“Nothing beats boating around at sunset after spending the day collecting data,” Rodriguez says. “Plum Island is one of the most beautiful ecosystems I have ever worked in.”

Rodriguez notes that two faculty members were of particular help during her time at Villanova: Dr. Weston, her thesis advisor, and Peleg Kremer, PhD, who assisted her with developing her methodology in ArcGIS, the program in which she did the majority of her data analysis.

“Before attending graduate school, I was told the most important thing to succeed would be finding a good advisor,” says Rodriguez. “Dr. Weston has been an amazing person to learn from. He has been incredibly trusting and flexible, letting me try different ideas for my research. Dr. Kremer has always made the time for me and has been a constant source of support.”

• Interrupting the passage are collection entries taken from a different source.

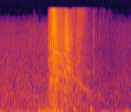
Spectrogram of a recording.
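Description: A gunshot cracks loudly nearby.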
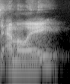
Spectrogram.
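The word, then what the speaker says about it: Emm'leigh: And my name is Emily. It is spelled E M M L E I G H because of course it is.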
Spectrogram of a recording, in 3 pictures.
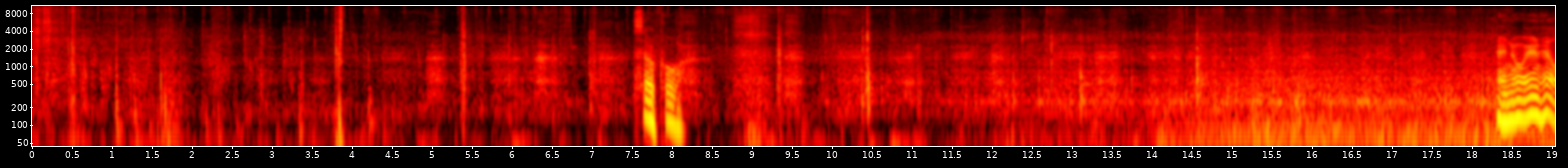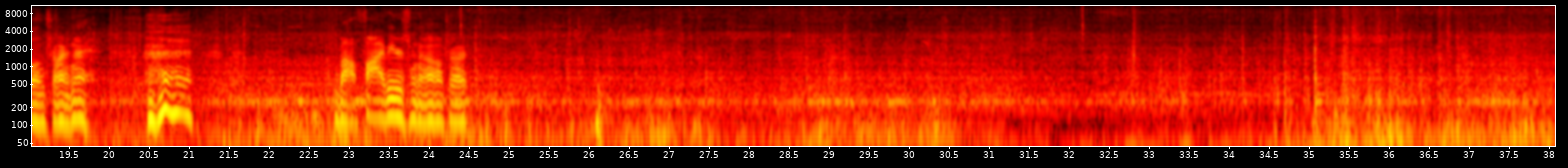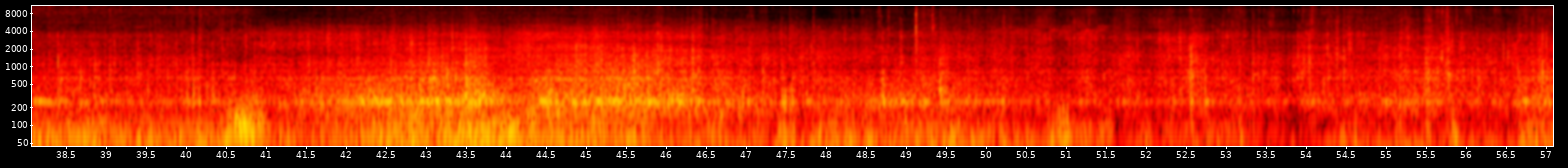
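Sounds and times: bike rattling: 0:00.0 - 0:57.0
tyres rolling on dirt: 0:00.0 - 0:57.0.

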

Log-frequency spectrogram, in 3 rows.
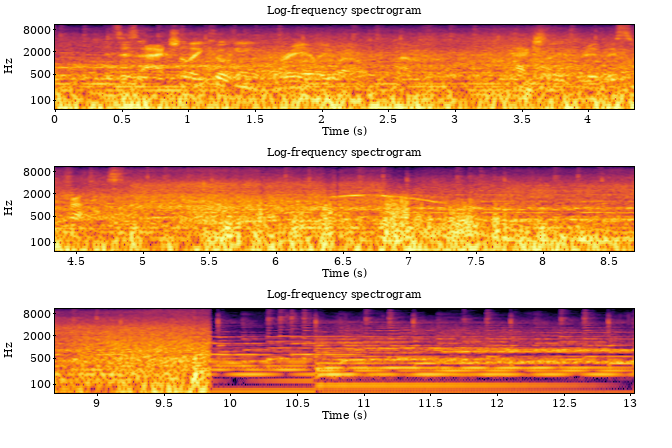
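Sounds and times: surf: 0:00.0 - 0:09.8
faint music: 0:00.0 - 0:09.9
wind buffeting microphone: 0:00.0 - 0:09.9.

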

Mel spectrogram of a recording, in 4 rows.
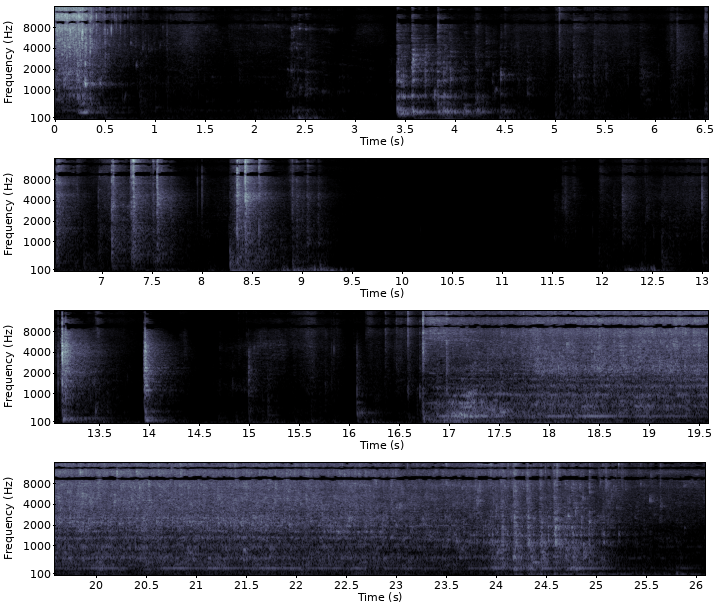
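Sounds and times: toilet flushing: 0:00.0 - 0:05.0, 0:16.7 - 0:26.0.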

Rodriguez leveraged her degree to gain a position as an environmental scientist with Churchill Consulting Engineers, a Berlin, N.J.,-based consulting engineering firm for a broad range of civil and environmental projects.

For Dr. Rodrigues, who herself studies watershed issues, Rodriguez is an example of the next generation of scientists who are poised to make significant contributions to the field.

“We focus on the academic analysis of the environment, but at the same time fully recognize that the questions we address often have direct consequences for people and communities around the country and the world,” Dr. Rodrigues says. “It’s wonderful to see how engaged our students become by their increased knowledge and awareness of the environment and ecosystems we study. I am excited by what the future holds, for the program, but more so for our students and the contributions they will make within the discipline.”

Learn more about Villanova’s Master of Science in Environmental Science program and the critical research its faculty is conducting.

Elise Rodriguez '18 MS stands next to her research poster about mineral sediment delivery in tidal wetlandsheology master's student John Cacchione (right) takes part in a group discussion

About Villanova University’s College of Liberal Arts and Sciences: Since its founding in 1842, Villanova University’s College of Liberal Arts and Sciences has cultivated knowledge, understanding and intellectual courage for a purposeful life in a challenged and changing world. With 39 majors across the humanities, social sciences and natural sciences, it is the oldest and largest of Villanova’s colleges, serving more than 4,500 undergraduate and graduate students each year. The College is committed to a teacher-scholar model, offering outstanding undergraduate and graduate research opportunities and a rigorous core curriculum that prepares students to become critical thinkers, strong communicators and ethical leaders with a truly global perspective.